What needs reproducing is the run of lines in the data below starting at the line with "Other sounds don't" and ending at the line with "Mel spectrogram, levels from −94 to 6 dBFS.", both ends included. Copy it exactly, without pictures, and add nothing.

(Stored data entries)
Segment Open
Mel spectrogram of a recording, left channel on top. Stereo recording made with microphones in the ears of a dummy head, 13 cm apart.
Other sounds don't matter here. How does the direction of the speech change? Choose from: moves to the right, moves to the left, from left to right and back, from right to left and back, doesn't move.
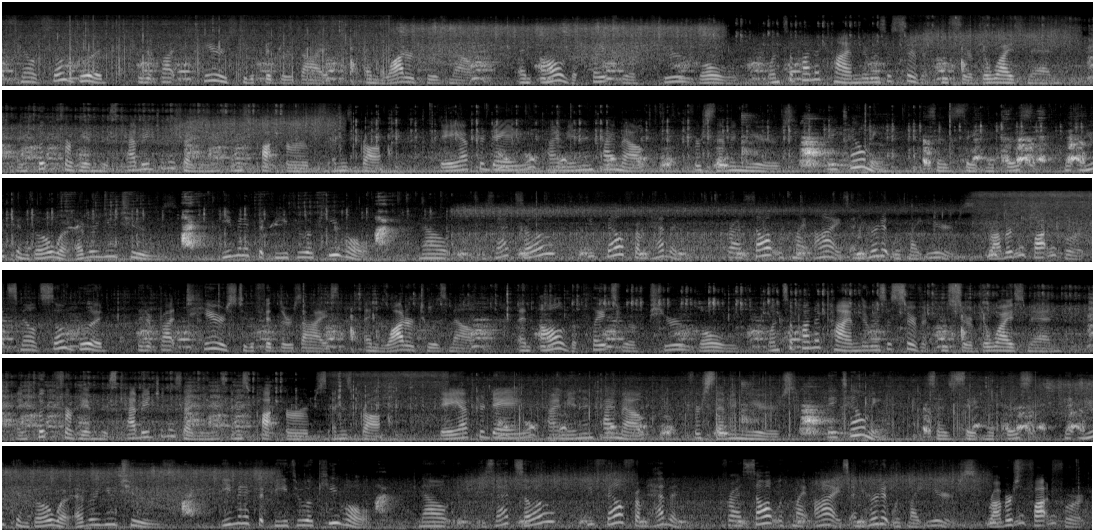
doesn't move.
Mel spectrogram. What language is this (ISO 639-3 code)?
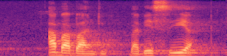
xho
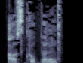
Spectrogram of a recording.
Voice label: "auskuppelnd", German; adjectives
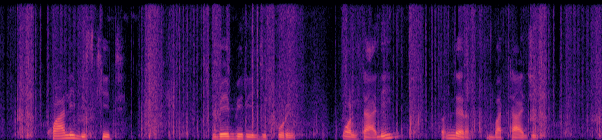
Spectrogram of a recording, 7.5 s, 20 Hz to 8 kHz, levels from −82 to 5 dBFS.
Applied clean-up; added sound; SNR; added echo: none; Walk, footsteps; 12 dB; none.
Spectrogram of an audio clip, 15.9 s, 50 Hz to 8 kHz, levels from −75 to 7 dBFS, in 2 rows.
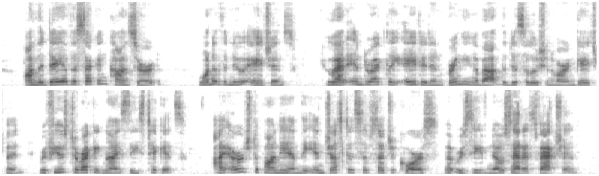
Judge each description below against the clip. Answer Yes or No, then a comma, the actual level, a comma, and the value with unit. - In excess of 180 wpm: No, average, 165 wpm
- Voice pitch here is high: Yes, high, 225 Hz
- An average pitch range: Yes, average, 4.0 semitones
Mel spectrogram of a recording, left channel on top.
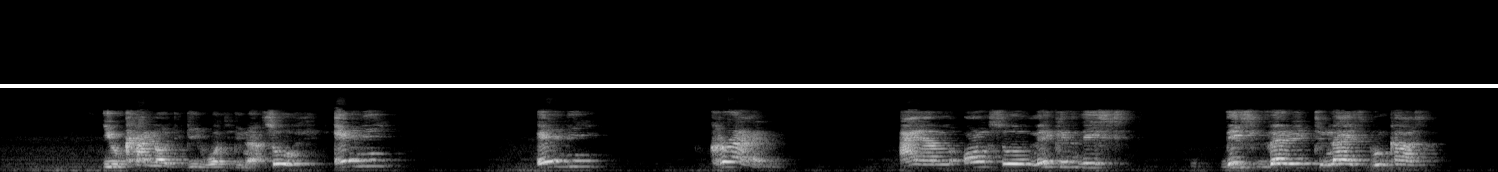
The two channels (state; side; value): silent; left; 65 dB below the other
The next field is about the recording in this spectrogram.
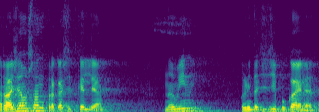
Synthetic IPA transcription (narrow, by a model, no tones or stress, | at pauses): ɾad͡ʑə̃wsãnpɾəkaɕit̪kelːja | nəʋiːn | ɡəɽ̃it̪at͡ɕid͡ʑiːbʱukajljat̪̚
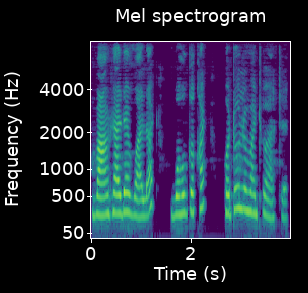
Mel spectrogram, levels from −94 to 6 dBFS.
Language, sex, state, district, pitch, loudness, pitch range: Assamese, female, Assam, Sonitpur, 260 Hz, -18 LUFS, 235-280 Hz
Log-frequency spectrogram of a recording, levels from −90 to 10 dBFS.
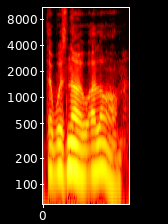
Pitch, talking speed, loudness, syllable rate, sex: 130 Hz, 220 wpm, -16 LUFS, 6.3 syllables/s, male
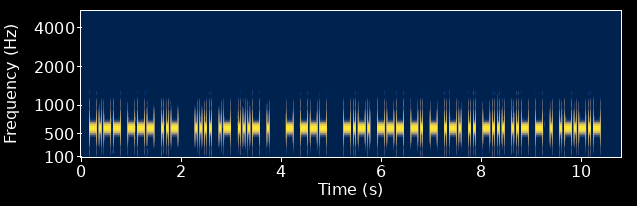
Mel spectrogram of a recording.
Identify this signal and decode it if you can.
Morse code, heard as a keyed tone, about 25 wpm, 600 Hz. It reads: YOU HAVE TO CONTRIBUTE.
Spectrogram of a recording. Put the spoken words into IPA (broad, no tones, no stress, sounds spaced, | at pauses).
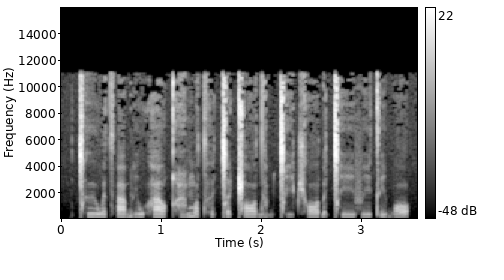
ǀʰ ɨː w ɘ t͡sʼ aː b iː w h a w qʰ i̤ m ɔ tʰ ɘ ǀ ɘ ǁ ɔː d a̤ b ǀʰ i̤ t͡ʃʰ ɔː ɗ ɐ ǀʰ iː f iː tʼ i b ɔː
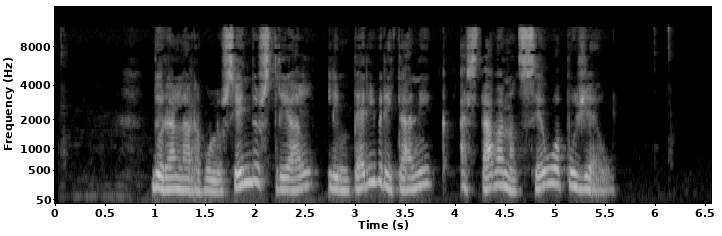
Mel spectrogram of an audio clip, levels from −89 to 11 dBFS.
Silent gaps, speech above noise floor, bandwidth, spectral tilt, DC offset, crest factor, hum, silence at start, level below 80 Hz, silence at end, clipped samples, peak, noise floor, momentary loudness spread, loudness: none; 37 dB; 11.5 kHz; -4 dB/octave; under 0.1%; 18 dB; none; 1 s; -64 dBFS; 0.95 s; under 0.1%; -8 dBFS; -61 dBFS; 8 LU; -24 LUFS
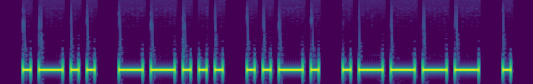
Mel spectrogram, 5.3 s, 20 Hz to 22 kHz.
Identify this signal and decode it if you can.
Morse code, heard as a keyed tone, about 15 wpm, 700 Hz. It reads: L7F1E
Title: Code Groups - 5 Letter:Numbers - 15wpm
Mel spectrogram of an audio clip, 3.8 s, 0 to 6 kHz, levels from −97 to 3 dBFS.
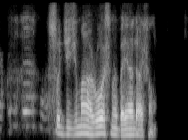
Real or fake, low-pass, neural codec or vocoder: fake; 5.4 kHz; codec, 16 kHz, 1.1 kbps, Voila-Tokenizer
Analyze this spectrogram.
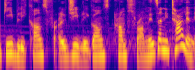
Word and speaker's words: Ghibli: airplane that the name Ghibli comes from is an Italian airplane, and GH in Italian is pronounced G, so it's Ghibli, not Ghibli.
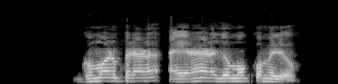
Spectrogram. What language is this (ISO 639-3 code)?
snd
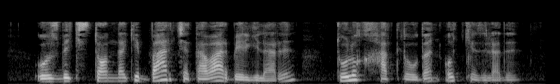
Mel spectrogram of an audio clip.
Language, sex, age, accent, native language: Uzbek, male, 18-24, Buxoro, Uzbek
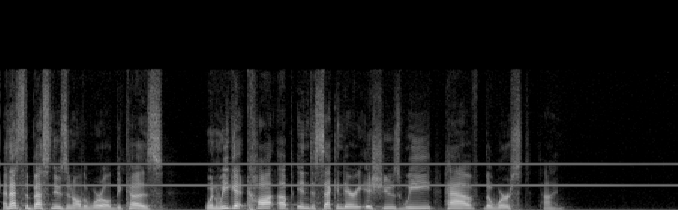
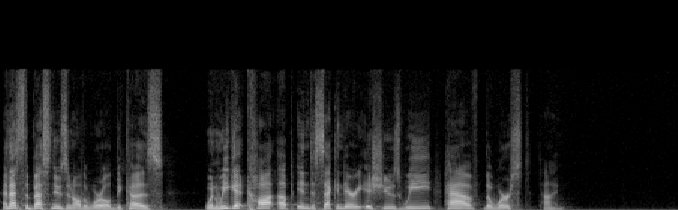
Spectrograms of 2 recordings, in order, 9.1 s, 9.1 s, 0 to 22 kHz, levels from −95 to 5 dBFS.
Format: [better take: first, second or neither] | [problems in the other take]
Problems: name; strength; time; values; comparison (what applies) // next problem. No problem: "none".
second | high-pitched whine; faint; throughout; 2.5 kHz, 20 dB below the speech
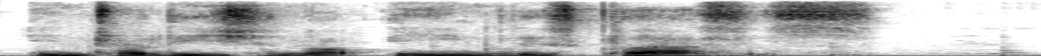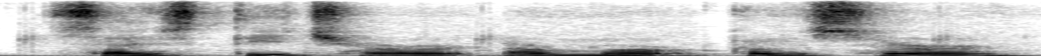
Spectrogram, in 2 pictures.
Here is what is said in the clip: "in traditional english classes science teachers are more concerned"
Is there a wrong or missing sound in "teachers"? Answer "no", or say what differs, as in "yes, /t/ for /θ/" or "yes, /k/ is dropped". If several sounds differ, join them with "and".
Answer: yes, /z/ is dropped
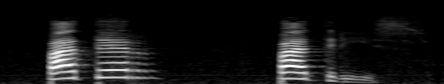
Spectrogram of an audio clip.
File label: "pater patris", latin; santillana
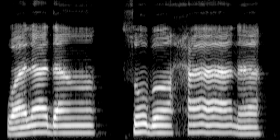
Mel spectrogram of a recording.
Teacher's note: اتَّخَذَ اللَّهُ وَلَدًا سُبْحَانَهُ، دال کے اوپر 2 زبر تنوین ہے، تنوین کے بعد سین ہے تو یہاں پر اخفا کریں گے، آواز ناک میں چھپائیں گے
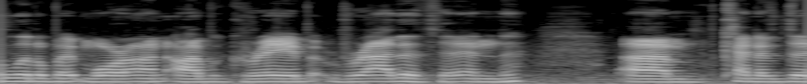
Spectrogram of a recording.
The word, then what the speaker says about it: Ghraib: We wanted to talk about the Abu Ghraib. I think it's Ghraib, not Grad. Isn't it? There's Ghraib. That's pronounced.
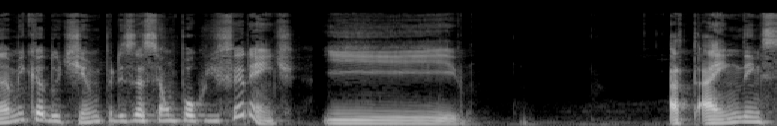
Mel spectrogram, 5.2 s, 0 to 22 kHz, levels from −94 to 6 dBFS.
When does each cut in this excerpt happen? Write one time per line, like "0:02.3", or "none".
0:02.1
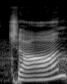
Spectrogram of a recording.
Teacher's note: अम्म में चंद्र बिंदू अनुनासिक अ मैं इसे बोलते हुए उन नाक और मुख दोनों से ध्वनि निकलती है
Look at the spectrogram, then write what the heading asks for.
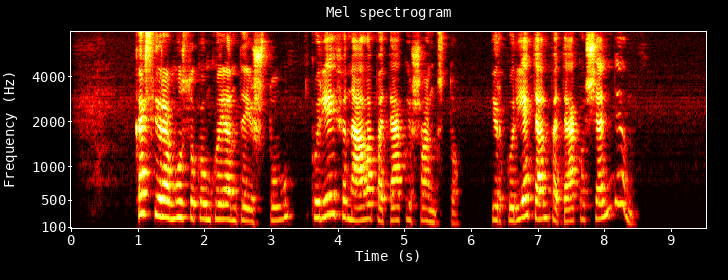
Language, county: Lithuanian, Kaunas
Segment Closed
◆ Completed exercise
Other sounds don't matter here. How does the direction of the speech change? Choose from: moves to the right, moves to the left, from left to right and back, from right to left and back, doesn't move.
doesn't move.
Mel spectrogram. What language is this (ISO 639-3 code)?
xho
Spectrogram of a recording.
Voice label: "auskuppelnd", German; adjectives
Spectrogram of a recording, 7.5 s, 20 Hz to 8 kHz, levels from −82 to 5 dBFS.
Applied clean-up; added sound; SNR; added echo: none; Walk, footsteps; 12 dB; none.
Spectrogram of an audio clip, 15.9 s, 50 Hz to 8 kHz, levels from −75 to 7 dBFS, in 2 rows.
Judge each description below against the clip. Answer Yes or No, then a comma, the actual level, a comma, and the value with unit. - In excess of 180 wpm: No, average, 165 wpm
- Voice pitch here is high: Yes, high, 225 Hz
- An average pitch range: Yes, average, 4.0 semitones
Mel spectrogram of a recording, left channel on top.
The two channels (state; side; value): silent; left; 65 dB below the other
The next field is about the recording in this spectrogram.
Synthetic IPA transcription (narrow, by a model, no tones or stress, | at pauses): ɾad͡ʑə̃wsãnpɾəkaɕit̪kelːja | nəʋiːn | ɡəɽ̃it̪at͡ɕid͡ʑiːbʱukajljat̪̚
Mel spectrogram, levels from −94 to 6 dBFS.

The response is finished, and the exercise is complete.